Leaving out the images, please reproduce each line below exactly.

Saved data entries:
+ + + + +
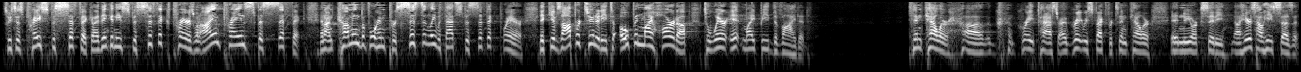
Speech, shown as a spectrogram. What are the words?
So he says, pray specific. And I think in these specific prayers, when I am praying specific and I'm coming before him persistently with that specific prayer, it gives opportunity to open my heart up to where it might be divided. Tim Keller, uh, great pastor. I have great respect for Tim Keller in New York City. Now, here's how he says it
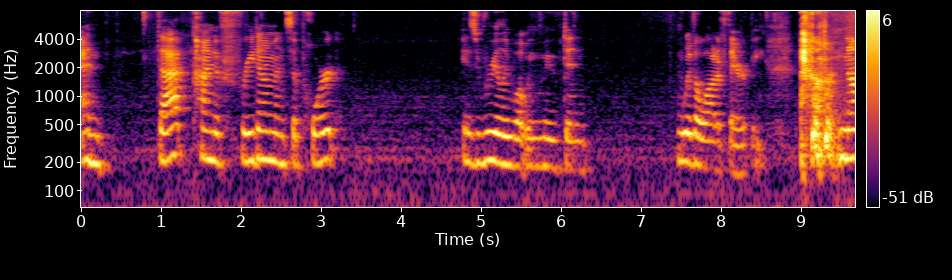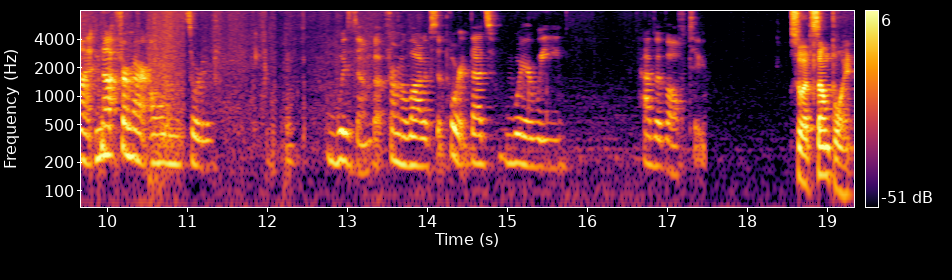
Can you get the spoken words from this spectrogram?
And that kind of freedom and support is really what we moved in with a lot of therapy. not not from our own sort of wisdom, but from a lot of support. That's where we have evolved to. So at some point,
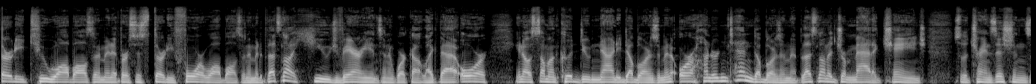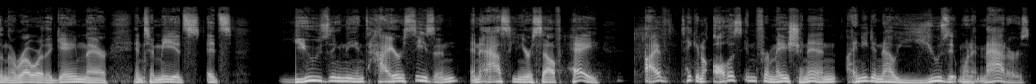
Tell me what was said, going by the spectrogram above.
32 wall balls in a minute versus 34 wall balls in a minute. That's not a huge variance in a workout like that. Or, you know, someone could do 90 double unders a minute or 110 double unders a minute. But that's not a dramatic change. So the transitions in the row are the game there. And to me, it's it's using the entire season and asking yourself, hey, I've taken all this information in. I need to now use it when it matters.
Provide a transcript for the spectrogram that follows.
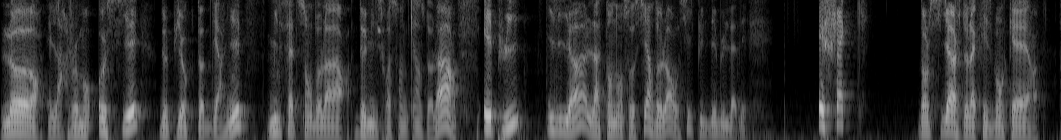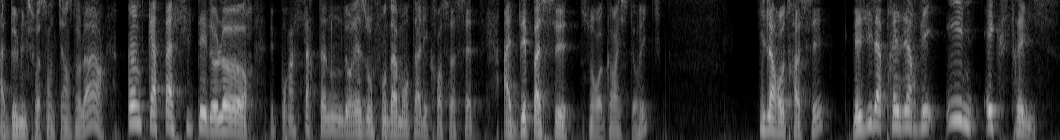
l'or est largement haussier depuis octobre dernier, 1700 dollars, 2075 dollars, et puis il y a la tendance haussière de l'or aussi depuis le début de l'année. Échec dans le sillage de la crise bancaire à 2075 dollars, incapacité de l'or, mais pour un certain nombre de raisons fondamentales et cross asset, à dépasser son record historique. Il a retracé, mais il a préservé in extremis,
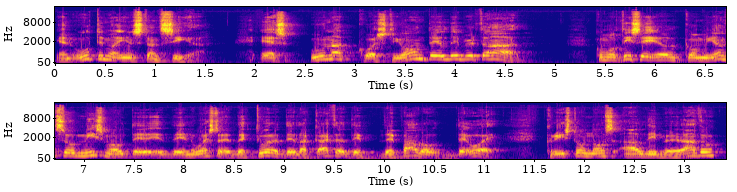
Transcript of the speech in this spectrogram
En última instancia, es una cuestión de libertad. Como dice el comienzo mismo de, nuestra lectura de la carta de, de Pablo de hoy, Cristo nos ha liberado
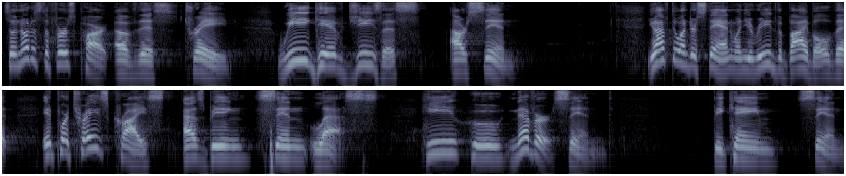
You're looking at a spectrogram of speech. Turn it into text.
So notice the first part of this trade. We give Jesus our sin. You have to understand when you read the Bible that it portrays Christ as being sinless. He who never sinned became sin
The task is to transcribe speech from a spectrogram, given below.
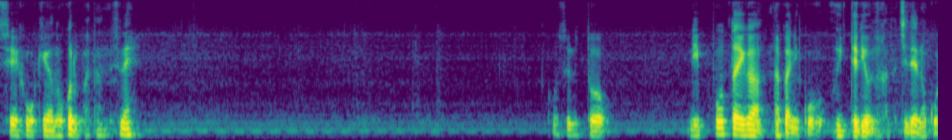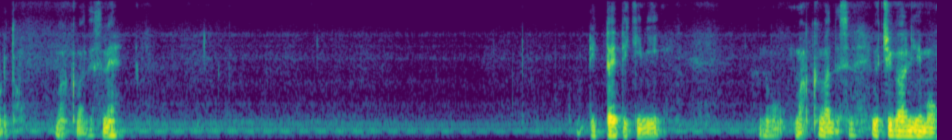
正方形が残るパターンですね。こうすると立方体が中にこう浮いてるような形で残ると膜がですね。立体的にあの膜がですね内側にも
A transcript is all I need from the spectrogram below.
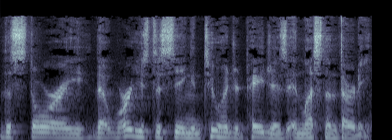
the story that we're used to seeing in 200 pages in less than 30.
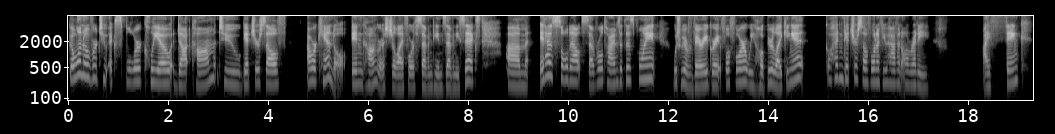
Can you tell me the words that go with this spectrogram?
go on over to explorecleo.com to get yourself our candle in Congress, July 4th, 1776. Um, it has sold out several times at this point, which we are very grateful for. We hope you're liking it. Go ahead and get yourself one if you haven't already. I think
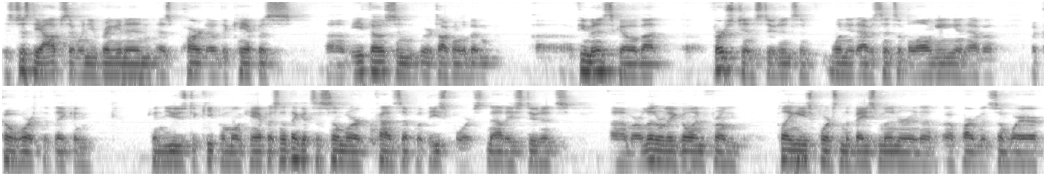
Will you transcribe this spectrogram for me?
it's just the opposite when you bring it in as part of the campus uh, ethos. And we were talking a little bit uh, a few minutes ago about uh, first gen students and wanting to have a sense of belonging and have a, a cohort that they can can use to keep them on campus. And I think it's a similar concept with esports. Now these students um, are literally going from playing esports in the basement or in a, an apartment somewhere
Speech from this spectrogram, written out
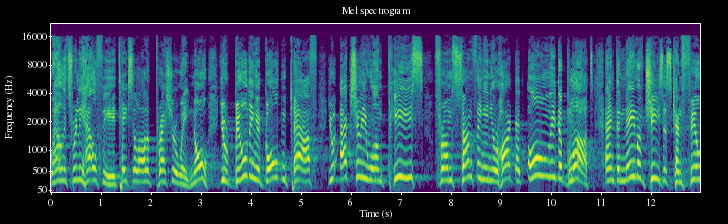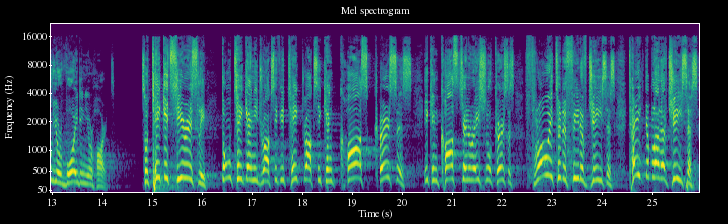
well, it's really healthy. It takes a lot of pressure away. No, you're building a golden calf. You actually want peace from something in your heart that only the blood and the name of Jesus can fill your void in your heart. So take it seriously. Don't take any drugs. If you take drugs, it can cause curses. It can cause generational curses. Throw it to the feet of Jesus. Take the blood of Jesus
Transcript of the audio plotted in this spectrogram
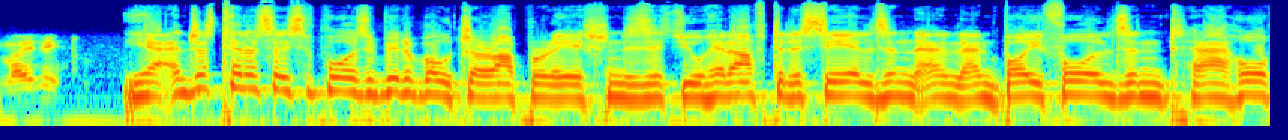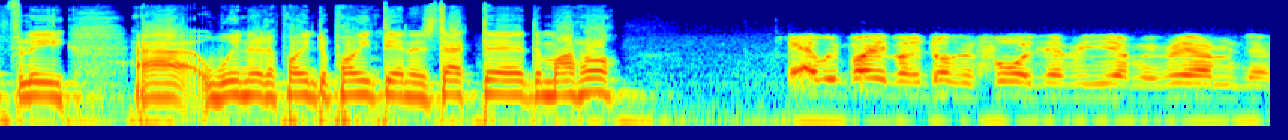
mighty. Yeah, and just tell us, I suppose, a bit about your operation. Is it you head off to the sales and, and, and buy foals and uh, hopefully uh, win at a point to point? Then is that the, the motto? Yeah, we buy about a dozen foals every year. and We rear them in the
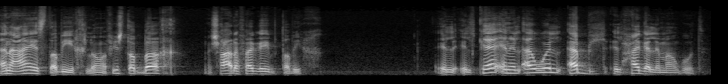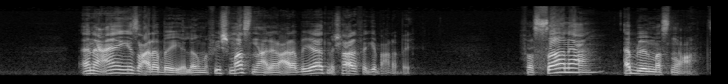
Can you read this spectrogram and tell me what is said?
أنا عايز طبيخ لو مفيش طباخ مش هعرف أجيب طبيخ ال- الكائن الأول قبل الحاجة اللي موجودة. أنا عايز عربية لو مفيش مصنع للعربيات مش هعرف أجيب عربية. فالصانع قبل المصنوعات.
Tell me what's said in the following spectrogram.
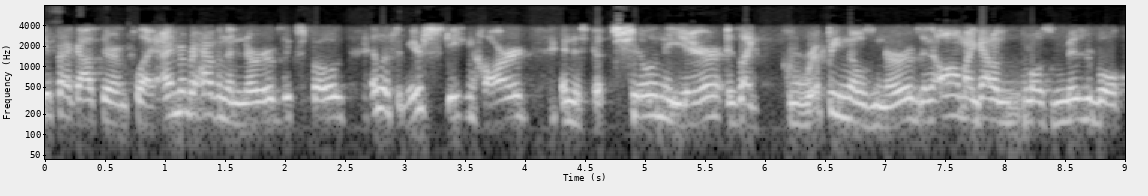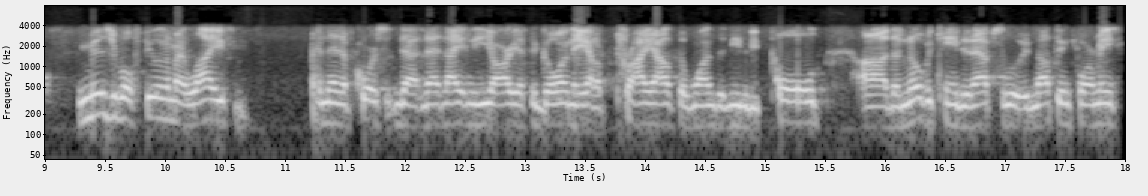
Get back out there and play. I remember having the nerves exposed. And listen, you're skating hard, and this the chill in the air is like gripping those nerves. And oh my God, it was the most miserable, miserable feeling in my life. And then, of course, that, that night in the ER, you have to go in. They got to pry out the ones that need to be pulled. Uh, the Novocaine did absolutely nothing for me.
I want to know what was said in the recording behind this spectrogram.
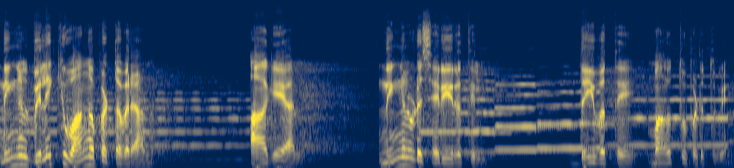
നിങ്ങൾ വിലയ്ക്ക് വാങ്ങപ്പെട്ടവരാണ്. ആകയാൽ നിങ്ങളുടെ ശരീരത്തിൽ ദൈവത്തെ മഹത്വപ്പെടുത്തുവേൻ.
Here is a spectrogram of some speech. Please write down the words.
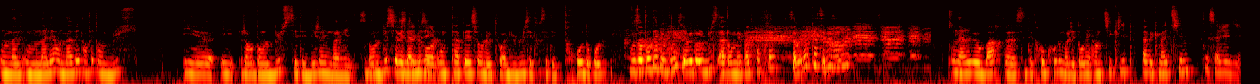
on, avait- on allait en navette en fait en bus. Et, euh, et genre dans le bus, c'était déjà une dinguerie. Dans le bus, il y avait de la musique, drôle. on tapait sur le toit du bus et tout, c'était trop drôle. Vous entendez le bruit qu'il y avait dans le bus? Attends, mais pas trop près, ça va leur casser les oreilles. On est arrivé au bar, euh, c'était trop cool. Moi j'ai tourné un petit clip avec ma team C'est ça, j'ai dit.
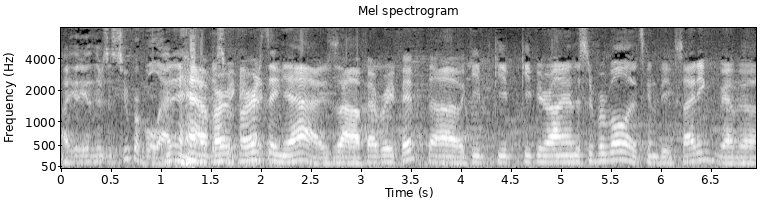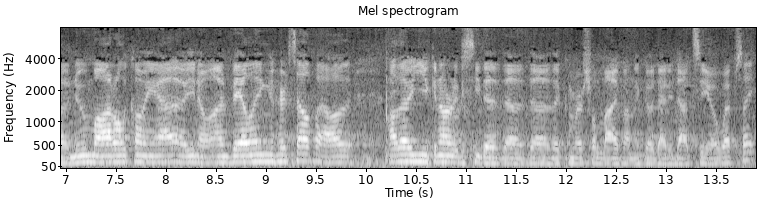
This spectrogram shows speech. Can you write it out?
I, there's a Super Bowl ad. Yeah, this fir- weekend, first right? thing, yeah, is uh, February fifth. Uh, keep keep keep your eye on the Super Bowl. It's going to be exciting. We have a new model coming out, you know, unveiling herself. Although you can already see the, the, the, the commercial live on the GoDaddy.co website.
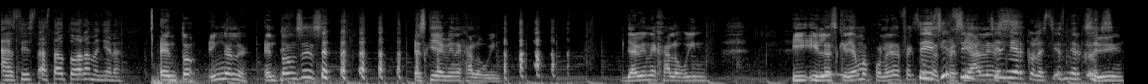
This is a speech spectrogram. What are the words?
así ha estado toda la mañana. Ento, íngale. Entonces, es que ya viene Halloween. Ya viene Halloween. Y, les queríamos poner efectos especiales. Sí, sí, es miércoles, sí es miércoles. Sí.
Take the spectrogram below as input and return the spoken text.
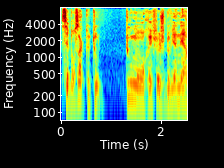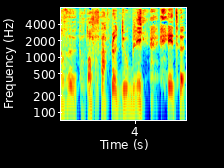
c'est pour ça que tout, tout mon réflexe, je deviens nerveux quand on parle d'oubli et de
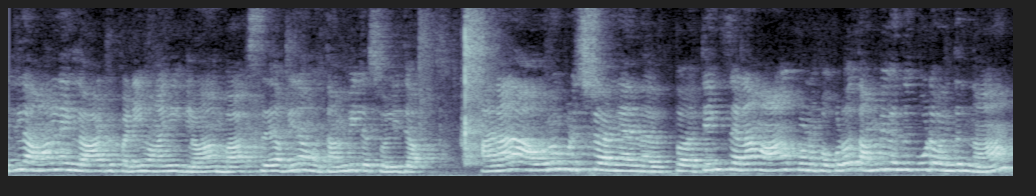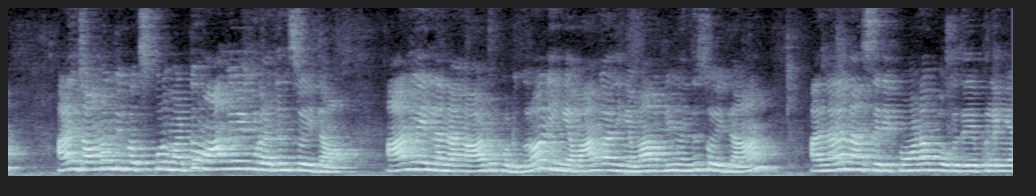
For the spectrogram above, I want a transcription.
இதில் ஆன்லைனில் ஆர்டர் பண்ணி வாங்கிக்கலாம் பாக்ஸு அப்படின்னு அவங்க தம்பிகிட்ட சொல்லிட்டா. அதனால் அவரும் பிடிச்சிட்டாங்க அந்த இப்போ திங்ஸ் எல்லாம் வாங்க போனப்போ கூட தம்பி வந்து கூட வந்திருந்தான். ஆனால் ஜாமெண்ட்ரி பாக்ஸ் கூட மட்டும் வாங்கவே கூடாதுன்னு சொல்லிட்டான். ஆன்லைனில் நாங்கள் ஆர்டர் போட்டுக்கிறோம். நீங்கள் வாங்காதீங்கம்மா அப்படின்னு வந்து சொல்லிட்டான். அதனால நான் சரி போனால் போகுது பிள்ளைங்க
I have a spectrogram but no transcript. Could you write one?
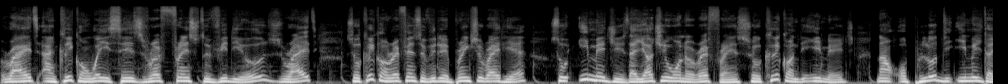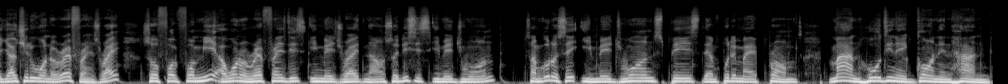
right and click on where it says reference to videos right? So click on reference to video it brings you right here. So images that you actually want to reference so click on the image. Now upload the image that you actually want to reference right so for for me i want to reference this image right now. So this is image one. So I'm going to say image one space, then put in my prompt, man holding a gun in hand,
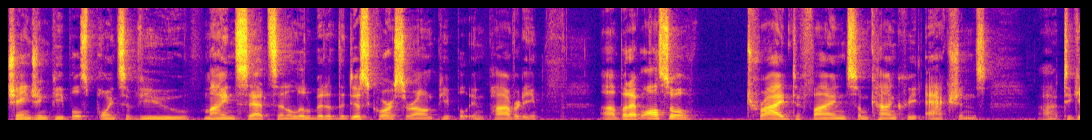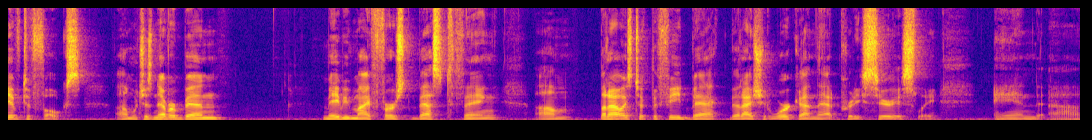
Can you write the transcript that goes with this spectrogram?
changing people's points of view, mindsets, and a little bit of the discourse around people in poverty. Uh, but I've also tried to find some concrete actions uh, to give to folks, um, which has never been maybe my first best thing. Um, but I always took the feedback that I should work on that pretty seriously. And uh,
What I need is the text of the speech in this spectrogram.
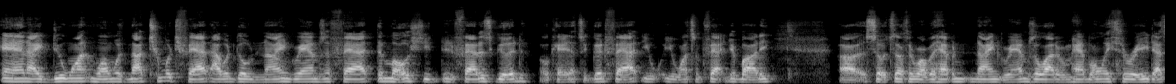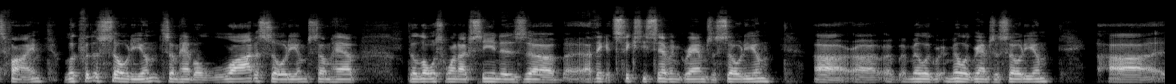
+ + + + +
● **Answer to this task**
Speech, shown as a spectrogram. What are the words?
So he says, pray specific. And I think in these specific prayers, when I am praying specific and I'm coming before him persistently with that specific prayer, it gives opportunity to open my heart up to where it might be divided. Tim Keller, uh, great pastor. I have great respect for Tim Keller in New York City. Now, here's how he says it
Can you get the spoken words from this spectrogram?
And that kind of freedom and support is really what we moved in with a lot of therapy. not not from our own sort of wisdom, but from a lot of support. That's where we have evolved to. So at some point,
Tell me what was said, going by the spectrogram above.
32 wall balls in a minute versus 34 wall balls in a minute. That's not a huge variance in a workout like that. Or, you know, someone could do 90 double unders a minute or 110 double unders a minute. But that's not a dramatic change. So the transitions in the row are the game there. And to me, it's it's using the entire season and asking yourself, hey, I've taken all this information in. I need to now use it when it matters.
Provide a transcript for the spectrogram that follows.
l'or est largement haussier depuis octobre dernier, 1700 dollars, 2075 dollars, et puis il y a la tendance haussière de l'or aussi depuis le début de l'année. Échec dans le sillage de la crise bancaire à 2075 dollars, incapacité de l'or, mais pour un certain nombre de raisons fondamentales et cross asset, à dépasser son record historique. Il a retracé, mais il a préservé in extremis,
Transcript of the speech in this spectrogram
En última instancia, es una cuestión de libertad. Como dice el comienzo mismo de, nuestra lectura de la carta de, de Pablo de hoy, Cristo nos ha liberado
You're looking at a spectrogram of speech. Turn it into text.
So notice the first part of this trade. We give Jesus our sin. You have to understand when you read the Bible that it portrays Christ as being sinless. He who never sinned became sin
The task is to transcribe speech from a spectrogram, given below.
正方形が残るパターンですね。こうすると立方体が中にこう浮いてるような形で残ると膜がですね。立体的にあの膜がですね内側にも
A transcript is all I need from the spectrogram below.
the story that we're used to seeing in 200 pages in less than 30.
Can you tell me the words that go with this spectrogram?
go on over to explorecleo.com to get yourself our candle in Congress, July 4th, 1776. Um, it has sold out several times at this point, which we are very grateful for. We hope you're liking it. Go ahead and get yourself one if you haven't already. I think
Will you transcribe this spectrogram for me?
it's just the opposite when you bring it in as part of the campus uh, ethos. And we were talking a little bit uh, a few minutes ago about uh, first gen students and wanting to have a sense of belonging and have a, a cohort that they can can use to keep them on campus. And I think it's a similar concept with esports. Now these students um, are literally going from playing esports in the basement or in a, an apartment somewhere
Speech from this spectrogram, written out
well, it's really healthy. It takes a lot of pressure away. No, you're building a golden calf. You actually want peace from something in your heart that only the blood and the name of Jesus can fill your void in your heart. So take it seriously. Don't take any drugs. If you take drugs, it can cause curses. It can cause generational curses. Throw it to the feet of Jesus. Take the blood of Jesus
Transcript of the audio plotted in this spectrogram
mighty. Yeah, and just tell us, I suppose, a bit about your operation. Is it you head off to the sales and, and, and buy foals and uh, hopefully uh, win at a point to point? Then is that the, the motto? Yeah, we buy about a dozen foals every year. and We rear them in the
Can you read this spectrogram and tell me what is said?
أنا عايز طبيخ لو مفيش طباخ مش هعرف أجيب طبيخ ال- الكائن الأول قبل الحاجة اللي موجودة. أنا عايز عربية لو مفيش مصنع للعربيات مش هعرف أجيب عربية. فالصانع قبل المصنوعات.
Tell me what's said in the following spectrogram.
Get back out there and play. I remember having the nerves exposed. And listen, you're skating hard, and this the chill in the air is like gripping those nerves. And oh my God, it was the most miserable, miserable feeling in my life. And then, of course, that, that night in the ER, you have to go in. They got to pry out the ones that need to be pulled. Uh, the Novocaine did absolutely nothing for me.
I want to know what was said in the recording behind this spectrogram.
നിങ്ങൾ വിലയ്ക്ക് വാങ്ങപ്പെട്ടവരാണ്. ആകയാൽ നിങ്ങളുടെ ശരീരത്തിൽ ദൈവത്തെ മഹത്വപ്പെടുത്തുവേൻ.
Here is a spectrogram of some speech. Please write down the words.
on, avait- on allait en navette en fait en bus. Et, euh, et genre dans le bus, c'était déjà une dinguerie. Dans le bus, il y avait de la musique, drôle. on tapait sur le toit du bus et tout, c'était trop drôle. Vous entendez le bruit qu'il y avait dans le bus? Attends, mais pas trop près, ça va leur casser les oreilles. On est arrivé au bar, euh, c'était trop cool. Moi j'ai tourné un petit clip avec ma team C'est ça, j'ai dit.
This spectrogram shows speech. Can you write it out?
I, there's a Super Bowl ad. Yeah, this fir- weekend, first right? thing, yeah, is uh, February fifth. Uh, keep keep keep your eye on the Super Bowl. It's going to be exciting. We have a new model coming out, you know, unveiling herself. Although you can already see the, the, the, the commercial live on the GoDaddy.co website.
This is a speech spectrogram. What are the words?
así ha estado toda la mañana. Ento, íngale. Entonces, es que ya viene Halloween. Ya viene Halloween. Y, les queríamos poner efectos especiales. Sí, sí, es miércoles, sí es miércoles. Sí.
Take the spectrogram below as input and return the spoken text.
c'est pour ça que tout, tout mon réflexe, je deviens nerveux quand on parle d'oubli et de
For the spectrogram above, I want a transcription.
இதில் ஆன்லைனில் ஆர்டர் பண்ணி வாங்கிக்கலாம் பாக்ஸு அப்படின்னு அவங்க தம்பிகிட்ட சொல்லிட்டா. அதனால் அவரும் பிடிச்சிட்டாங்க அந்த இப்போ திங்ஸ் எல்லாம் வாங்க போனப்போ கூட தம்பி வந்து கூட வந்திருந்தான். ஆனால் ஜாமெண்ட்ரி பாக்ஸ் கூட மட்டும் வாங்கவே கூடாதுன்னு சொல்லிட்டான். ஆன்லைனில் நாங்கள் ஆர்டர் போட்டுக்கிறோம். நீங்கள் வாங்காதீங்கம்மா அப்படின்னு வந்து சொல்லிட்டான். அதனால நான் சரி போனால் போகுது பிள்ளைங்க
I have a spectrogram but no transcript. Could you write one?
right and click on where it says reference to videos right? So click on reference to video it brings you right here. So images that you actually want to reference so click on the image. Now upload the image that you actually want to reference right so for for me i want to reference this image right now. So this is image one. So I'm going to say image one space, then put in my prompt, man holding a gun in hand,
Can you write the transcript that goes with this spectrogram?
changing people's points of view, mindsets, and a little bit of the discourse around people in poverty. Uh, but I've also tried to find some concrete actions uh, to give to folks, um, which has never been maybe my first best thing. Um, but I always took the feedback that I should work on that pretty seriously. And uh,
What I need is the text of the speech in this spectrogram.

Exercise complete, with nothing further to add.